1988, via Douglas Crimp’s AIDS DemoGraphics:
"Among Gran Fury’s most popular and durable images are the two posters produced for the same-sex kiss-in, in protest of homophobic responses to AIDS. One used a World War II photograph of kissing sailors, the other a lesbian couple from a 1920s Broadway play, and both carried the embedded text READ MY LIPS (Gran Fury beat George Bush to the punch in using the line). ACT UP women objected to the sexual difference marked by the two images — men aggressively kissing, women staring longingly into each other’s eyes — because it reinforced the stereotype of desexualized lesbian desire compared with sexy gay male desire. When Gran Fury made T-shirts of the kiss-in images, they righted the imbalance by using a historical image of lesbians kissing. The controversy over the degree of sexualization in the Gran Fury images was directly relevant to the event — a public demonstration and celebration of gay and lesbian sexuality in the face of homophobia."
Here’s what was on the back of the READ MY LIPS flyers.

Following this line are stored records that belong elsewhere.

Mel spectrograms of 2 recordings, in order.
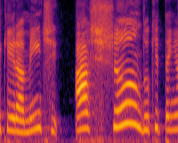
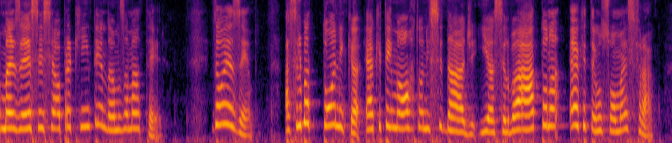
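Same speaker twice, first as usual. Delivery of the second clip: ordinary delivery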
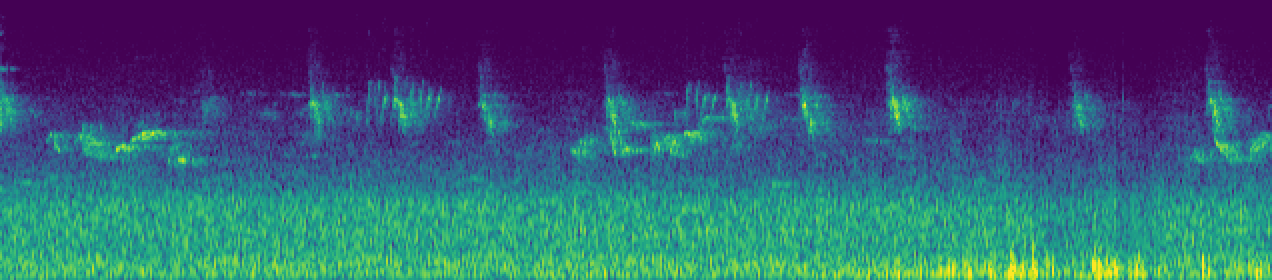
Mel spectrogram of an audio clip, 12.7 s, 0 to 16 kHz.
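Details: A European Goldfinch perching in a tree in Helsinki, Finland, in April 2022, also shaking its feathers, gives bright tinkling twitters and short liquid notes every second or so over a low rumble.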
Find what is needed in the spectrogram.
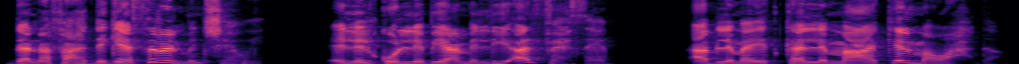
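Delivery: low, fast, furious boss; angry boss. Acted. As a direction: bark at the client from deep down. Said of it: "فهد قال بغضب".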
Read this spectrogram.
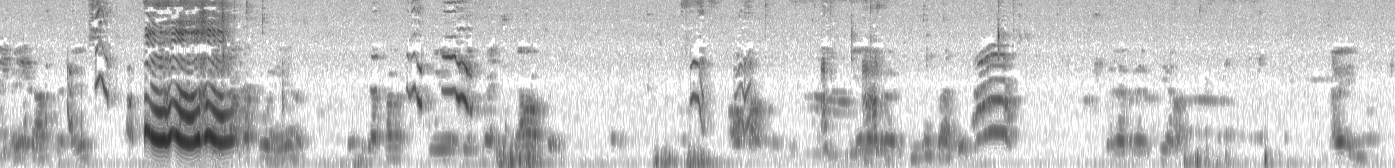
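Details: Miniature Pinscher puppies playing: high wavering whines and yelps, one loud warbling cry near the start, then scattered short squeaks and whimpers with soft thumps and pauses between.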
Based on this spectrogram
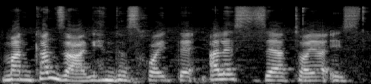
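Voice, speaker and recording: Slow, careful woman teaching German words. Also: medium pitch, a bit bright, slight background noise, low-quality recording. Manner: reads each German example, translates it, then repeats it. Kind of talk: slow bilingual vocabulary lesson.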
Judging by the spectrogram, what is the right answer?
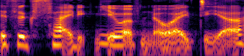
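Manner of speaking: soft, quavering, emotional voice. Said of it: "And his voice quavered a bit like that".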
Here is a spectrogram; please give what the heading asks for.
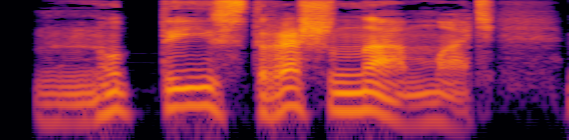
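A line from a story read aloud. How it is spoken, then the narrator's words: Silent mouthing. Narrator (Russian): беззвучно сказал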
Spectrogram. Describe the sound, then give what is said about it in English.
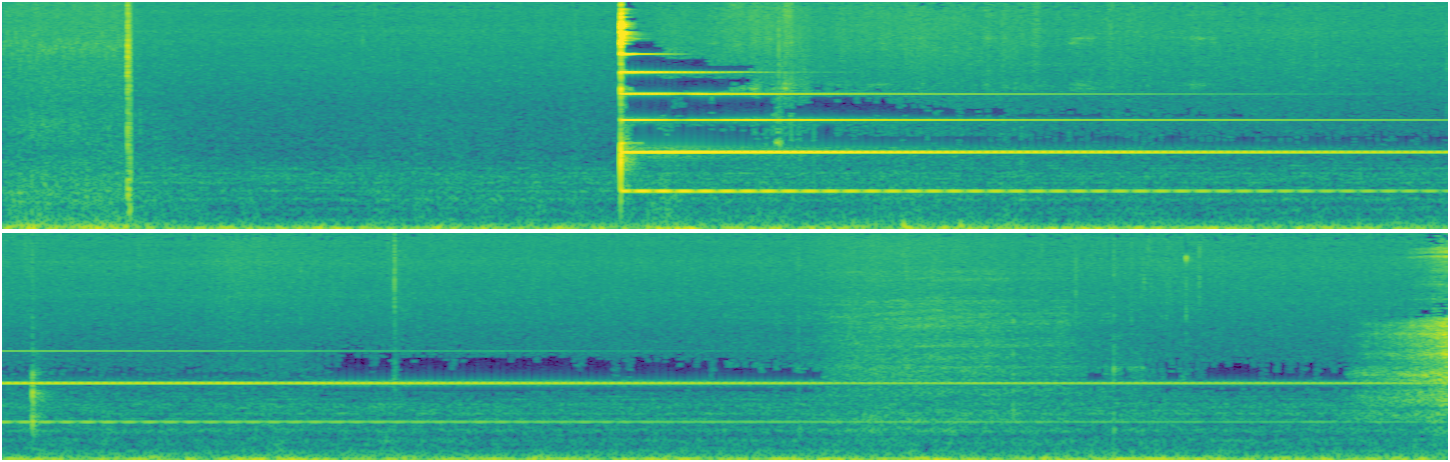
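A meditation bell is struck once at the end of a New Year settling meditation practice and rings with a clear, steady mid-pitched tone and bright overtones, slowly fading over many seconds, with a soft tap partway through and no talking. “And as the sound of the bell fades, whether you're sitting down, whether you're lying down, let's just take a few moments to notice how we are.”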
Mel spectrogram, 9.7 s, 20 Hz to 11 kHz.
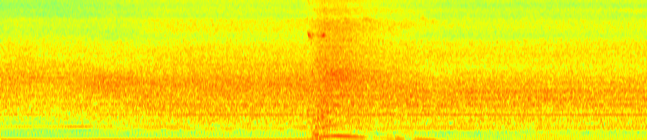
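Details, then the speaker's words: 1989 Honda Prelude after redoing a noisy valve and adjusting the squealing alternator belt: steady, even idle with one quick throttle blip, no tick, knock or belt squeal; normal idle. "but it starts up and runs sounds great now listen to this"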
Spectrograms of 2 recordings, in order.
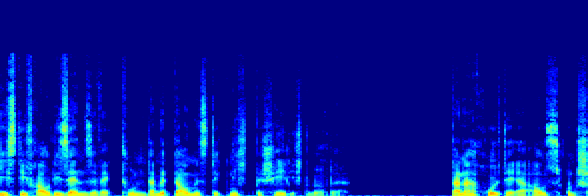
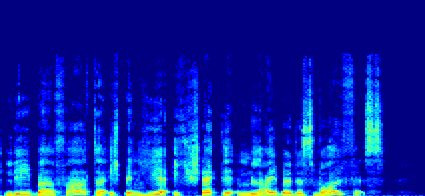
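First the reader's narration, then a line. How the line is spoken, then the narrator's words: Called out. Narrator (German): Daumistick rief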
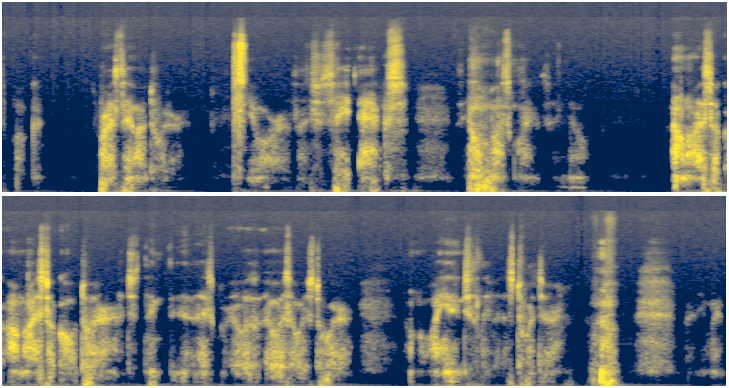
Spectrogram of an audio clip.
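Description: A middle-aged man speaks softly and close to a microphone.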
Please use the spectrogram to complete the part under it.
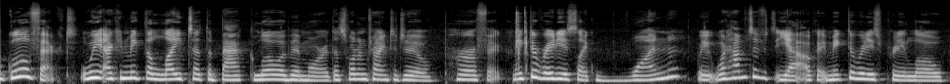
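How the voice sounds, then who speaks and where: A woman's voice: fairly high pitch, a little mellow, a little hiss or hum. A woman narrating her video editing in a casual, rambling way, thinking aloud and exclaiming to herself. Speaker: video editor and creator narrating her screen work.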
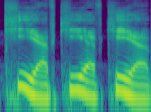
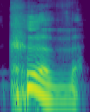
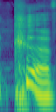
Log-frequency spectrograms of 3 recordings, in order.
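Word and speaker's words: Kyiv: So we were saying Kiev, the city in Ukraine. But that's the Russian pronunciation. And to choose the right side, you want to pronounce it the Ukrainian way, which I still can't get. He said it for me. It's something like kuv.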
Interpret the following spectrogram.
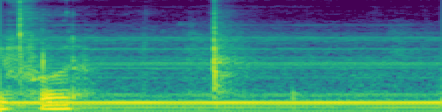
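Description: Steady electrical mains hum, with one sharp click about a second in as the calculator's equals key is pressed and the result comes up.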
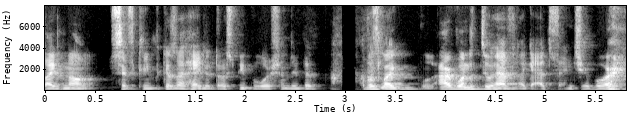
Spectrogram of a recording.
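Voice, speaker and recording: A man's fairly low voice with a non-native accent and monotone, flat intonation. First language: not English. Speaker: online political streamer. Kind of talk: casual interview chat.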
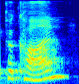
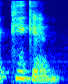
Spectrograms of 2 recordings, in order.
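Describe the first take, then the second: First: "pecan" as puh-KAHN, stress on the end; normal pecan. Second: "pecan" as PEE-kin, stress up front; silly pecan. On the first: Speaker giving own word, pecan as puh-kahn. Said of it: "I say pecan". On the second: Speaker showing one only for laughing at, pee-kin. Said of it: "If you want to be really silly". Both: Shown as a demonstration.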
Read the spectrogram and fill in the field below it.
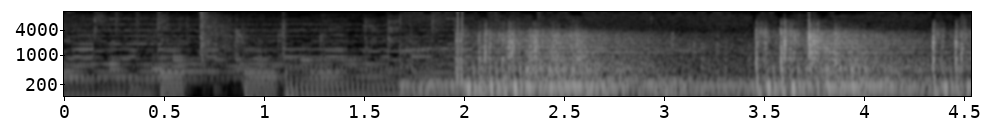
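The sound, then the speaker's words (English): Sharp gunshot cracks ring out in Kabul, Afghanistan, as gunmen dressed as doctors storm a hospital and battle security forces: a few isolated at first, then a denser burst of reports with a rumbling, reverberant tail, echoing off buildings. “Gunfire echoed through Kabul as gunmen dressed as doctors stormed a hospital in the Afghan capital today and battled security forces for hours, killing more than 30 people and wounding dozens in an attack claimed by Islamic State.”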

Crimp describes Gran Fury as “ACT UP’s unofficial propaganda ministry and guerrilla graphic designers.” Much of their work has been archived by the New York Public Library. For more on the history of ACT UP—specifically its healthcare advocacy working groups—I highly recommend the documentary How to Survive a Plague.
1989, via NYU’s Artistic Activism project:
“Kissing Doesn’t Kill was a series of posters displayed on buses and accompanied by public service announcements designed to challenge the widespread assumption in the 1980s that HIV could be transmitted by kissing. Gran Fury manipulated media and the widely recognizable language of advertising in much of their work; Kissing Doesn’t Kill was designed to mirror a popular clothing ad campaign [by Benetton].”
2013, via OUT’s Popnography blog:
"We had a long debate in our offices about this week’s cover images of two same-sex couples," said Time managing editor Rick Stengel in a statement. “Some thought they were sensationalist and too in-your-face. Others felt the images were beautiful and symbolized the love that is at the heart of the idea of marriage. I agree with the latter, and I hope you do too.”
What do you think? Are TIME’s covers too sexual, not sexual enough, or missing the point entirely? (Also CAN YOU EVEN IMAGINE that bus driving past you on a city street?)